Over the last few decades the North-east has been witness to ethnic, political and combined insurgencies and through it all the occasional peace talks have resulted in a puzzling enigma for both sides. Thus, whenever a peace initiate to quell state-level insurgency seems to make progress, one realises these parleys are doomed to spin on because of the political dogma involved.
Now the Centre has claimed to have made progress in the Naga peace talks with the 3 August signing of a probable solution, even as several questions beg answers.
Significantly, optimism should guide the future turn of events.
In this context, what remains to be scrutinised is that the Modi government is also pursuing peace talks with other militant groups like the National Liberation Front of Tripura and the Ulfa. Talks with the latter began during the UPA regime in February 2011 and, like the Naga dialogue, the process has been slow and halting. Unlike negotiations with the NSCN(IM) leadership, which enjoyed favourable going since 2011, a lot needs to be done with regard to dealing with the Ulfa. New Delhi is talking to only those leaders who surrendered in 2009.
The Ulfa (Independent) breakaway faction led by self-styled commander-in-chief Paresh Barua, which is now in league with the Khaplang faction of the NSCN, is yet to come forward. A backroom channel was recently opened and spiritual guru Sri Sri Ravishankar had a telephone conversation with Baruah.
The latter was quoted by the local press as having said, “The spiritual leader requested that we should come for talks for an amicable solution to build India. He told me he would help facilitate talks with the government of India. But I told him categorically that talks can be possible only if Delhi agrees to include sovereignty in the agenda.”
For its part, the Centre has reason to welcome Ravishankar’s initiative to “break the ice”. This is perhaps for the first time in last few years that Baruah has spoken to “someone who urged him to accept the inevitability of peace”, according to Intelligence sources in Delhi.
Ulfa peace negotiator PC Haldar, a former Intelligence Bureau chief, has been told to keep the Union home ministry abreast of the developments of his talks with the Ulfa faction led by chairman Arabinda Rajkhowa. The latter has demanded Scheduled Tribes status for Koch-Rajbongshis, Morans, Muttocks, Tai Ahoms and tea tribes. Scheduled Tribe status for these communities is also being linked to next year’s Assam polls as this could give BJP prospects a big boost.
On the other hand, formal parleys with the NLFT are in the offing with Central agencies having cleared the decks in coordination with the Tripura government’s Tribal Welfare Department. The Marxist government headed by Manik Sarkar and the Centre believe the time is “ripe” to drag the NLFT to the negotiating table as the outfit, with a “reduced strength of less than 100”, is in no position to bargain with the government.
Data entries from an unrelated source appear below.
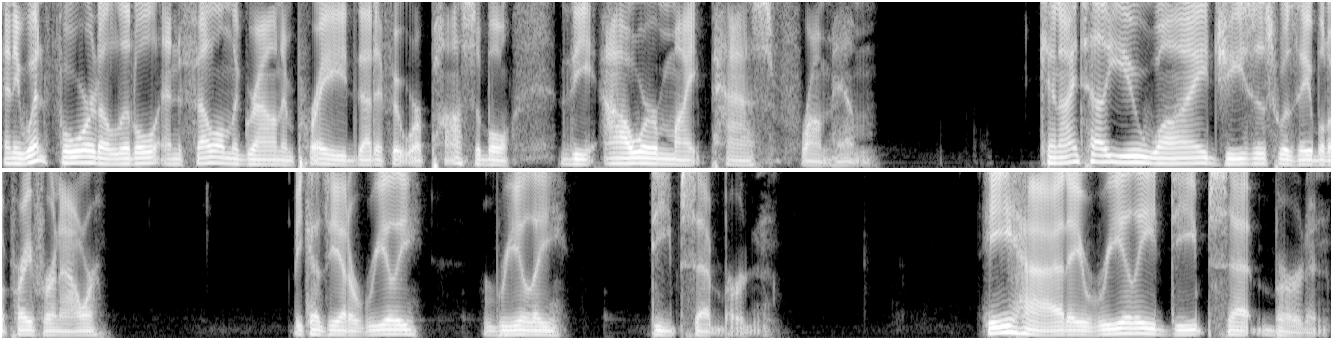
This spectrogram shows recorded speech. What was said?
And he went forward a little and fell on the ground and prayed that if it were possible, the hour might pass from him. Can I tell you why Jesus was able to pray for an hour? Because he had a really, really deep set burden. He had a really deep set burden.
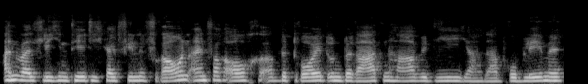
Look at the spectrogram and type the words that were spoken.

The hold of Biswamohan Debbarma, a first generation NLFT leader, is already on the wane and the group is now being led by Sachindra Debbarma.
Security specialists say the Modi government is preparing a plan even though most of these negotiations to end insurgency in the North-east are considered “business as usual”. The Prime Minister, they say, appreciates the clamour for peace and thus wants to deliver on this front.
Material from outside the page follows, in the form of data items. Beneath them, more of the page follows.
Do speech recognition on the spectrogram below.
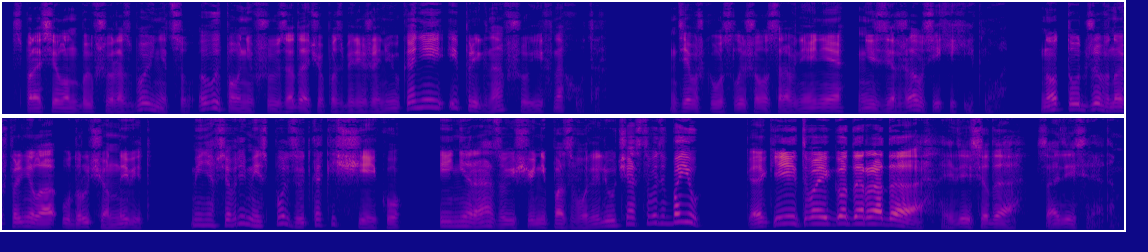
— спросил он бывшую разбойницу, выполнившую задачу по сбережению коней и пригнавшую их на хутор. Девушка услышала сравнение, не сдержалась и хихикнула. Но тут же вновь приняла удрученный вид. «Меня все время используют как ищейку. и ни разу еще не позволили участвовать в бою. «Какие твои годы, Рада? Иди сюда, садись рядом».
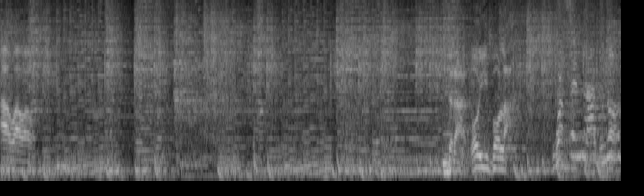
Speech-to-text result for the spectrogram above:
Au, au, au. Dragoi bola. Guazen lagunok,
Regional leaders like Manik Sarkar are cooperating.
The challenges are complex, but many feel peace prospects are brighter compared to demands for price control and mainstream jobs because the region has slowly turned violence-fatigued.
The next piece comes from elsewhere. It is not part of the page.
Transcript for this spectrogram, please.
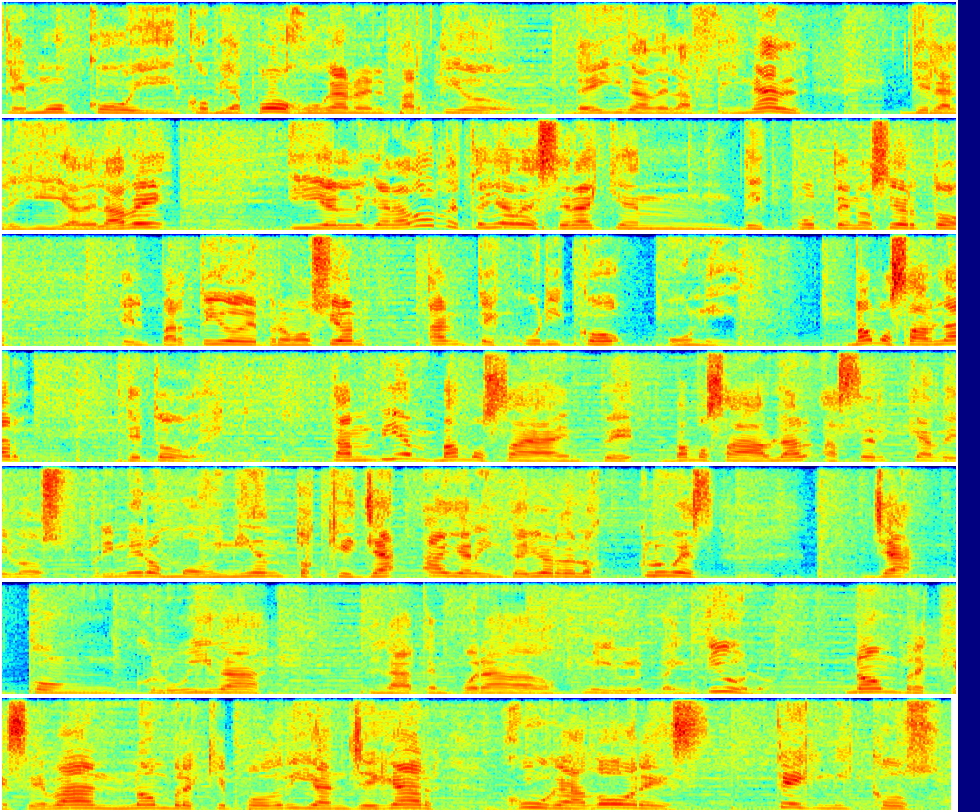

Youngsters in the North-east no longer harbour the ideological moorings of their forefathers, as used to be the case in the 1970s and 1980s.
In Assam, people are growing vocal against the Ulfa (Independent) and rallies have been held with placards reading “Enemies of India are enemies of Assam” and “Enemies of Assam are enemies of India”. Whatever arguments these militant groups have, the message from the street is clear – let’s live in peace and harmony and strive for development.(ends)
EDITED VERSION appeared in The Statesman